The pathogenesis of neurologic dysfunctions caused by human immunodeficiency virus type 1 (HIV-1) infection is not yet well understood. Simian immunodeficiency virus (SIV) infection of macaques is an important animal model for HIV-1 infection. This is the first report to characterize brain progenitor cells (BPCs) isolated from embryonic brain of cynomolgus monkeys (Macaca fascicularis) by neurosphere assay and utilize BPC-derived cell culture for studying SIV infection. The self-renewal and multilineage differentiation properties of BPCs are convenient for planning viral infection experiments. The BPC-derived culture does not contain macrophage/microglial cells, fibroblasts, or endothelial cells. Thus, this culture is appropriate for studying direct relation between SIV infection and neuronal and glial cells. First, the authors characterized undifferentiated and differentiated simian BPCs by immunocytochemistry, flow cytometry analysis, real-time polymerase chain reaction (PCR), and reverse transcriptase (RT)-PCR. The BPCs induced to differentiate by the addition of 1% fetal bovine serum (FBS) were composed of heterogeneous cells expressing nestin, glial fibrillary acidic protein (GFAP), and/or tubulin beta III isoform (Tuj). None of them expressed the monocyte/macrophage/microglial marker. mRNA expression of CD4, CXCR4, CCR5, GPR1, STRL33, and APJ in both undifferentiated and differentiated BPCs were shown by RT-PCR method, suggesting that SIV would infect and replicate in this culture system. Then, it was confirmed that the neurotropic SIV strain, SIV17/E-Fr, replicated productively in BPC-derived cells. The SIV/17E-FrΔ nefGFP was inoculated to identify the infected cells and immunocytochemistry analysis revealed that green fluorescent protein (GFP)-expressing cells were mostly GFAP positive and coexpressed with SIV p27 antigen. Thus, BPC-derived cell culture system is applicable for studying SIV infection in glial and neuronal cells.

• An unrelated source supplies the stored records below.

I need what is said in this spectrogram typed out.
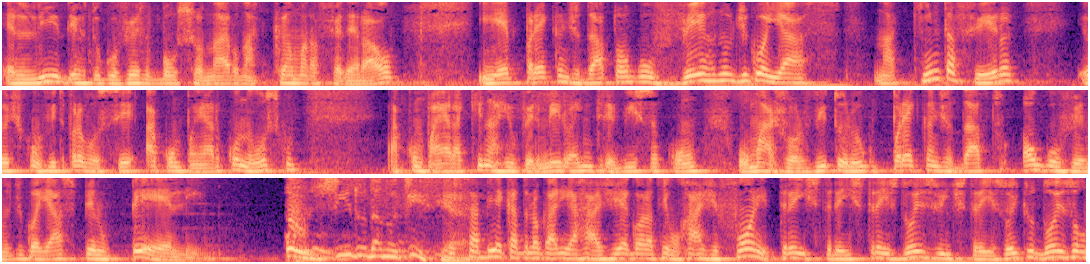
é líder do governo Bolsonaro na Câmara Federal e é pré-candidato ao governo de Goiás. Na quinta-feira, eu te convido para você acompanhar conosco acompanhar aqui na Rio Vermelho a entrevista com o Major Vitor Hugo, pré-candidato ao governo de Goiás pelo PL. O giro da notícia. Você sabia que a drogaria Ragi agora tem um Ragifone 3332-2382 ou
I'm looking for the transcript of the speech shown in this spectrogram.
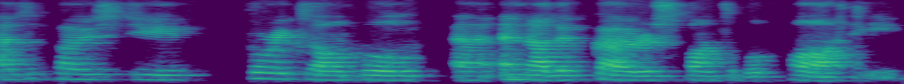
as opposed to, for example, uh, another co-responsible party.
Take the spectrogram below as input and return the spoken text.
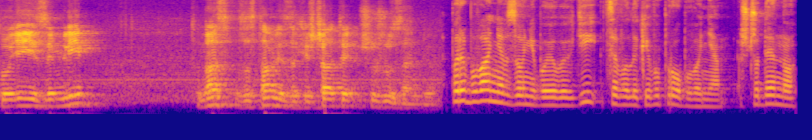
своєї землі, то нас заставлять захищати чужу землю. Перебування в зоні бойових дій це велике випробування. Щоденно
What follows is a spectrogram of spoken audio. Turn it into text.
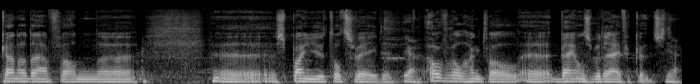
Canada, van... Uh, Spanje tot Zweden. Ja. Overal hangt wel uh, bij ons bedrijven kunst. Ja.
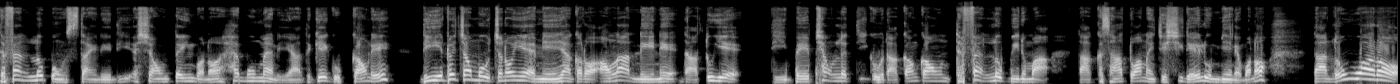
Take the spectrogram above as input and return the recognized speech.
defend လုပ်ပုံ style တွေဒီအရှောင်သိမ်းပေါ့နော် head movement တွေကတကယ့်ကိုကောင်းတယ်ဒီအတွက်ကြောင့်မို့ကျွန်တော်ရဲ့အမြင်အရကတော့အောင်လာအနေနဲ့ဒါသူ့ရဲ့ဒီဘယ်ဖြောင့်လက်တီကိုဒါကောင်းကောင်း defend လုပ်ပြီးတော့မှဒါကစားသွားနိုင်ချေရှိတယ်လို့မြင်တယ်ပေါ့နော်ဒါလုံးဝတော့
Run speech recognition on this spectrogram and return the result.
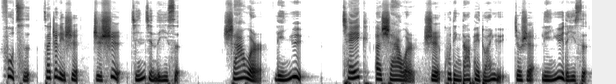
副词在这里是只是、仅仅的意思。Shower 淋浴。 Take a shower 是固定搭配短语，就是淋浴的意思。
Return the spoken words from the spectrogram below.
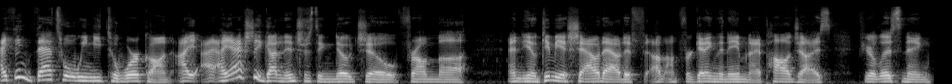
I think that's what we need to work on. I, I actually got an interesting note, Joe, from, uh, and you know, give me a shout out if I'm forgetting the name, and I apologize if you're listening.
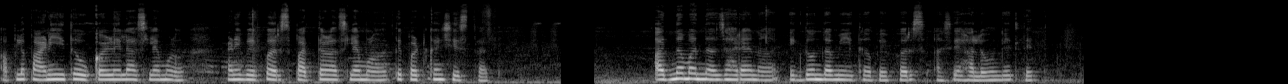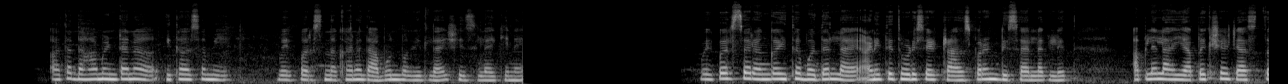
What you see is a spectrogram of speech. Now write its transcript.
आपलं पाणी इथं उकळलेलं असल्यामुळं आणि वेफर्स पातळ असल्यामुळं ते पटकन शिजतात. अधनमधनं झाऱ्यानं एक दोनदा मी इथं वेफर्स असे हलवून घेतलेत. आता दहा मिनटानं इथं असं मी वेफर्स नखानं दाबून बघितलं आहे शिजला आहे की नाही. वेफर्सचा रंग इथं बदलला आहे आणि ते थोडेसे ट्रान्सपरंट दिसायला लागलेत. आपल्याला यापेक्षा जास्त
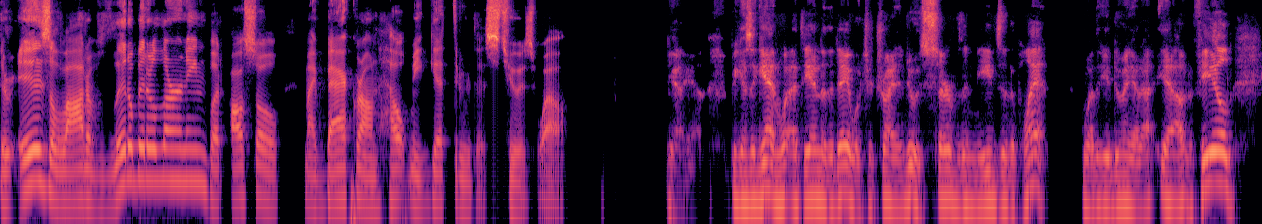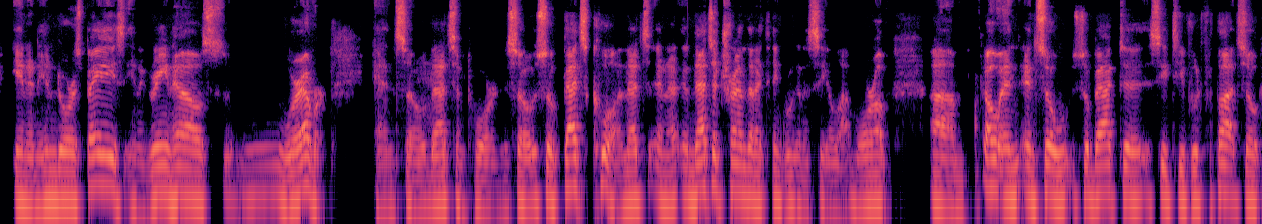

ASJC Scopus subject areas
- Clinical Neurology
- Cellular and Molecular Neuroscience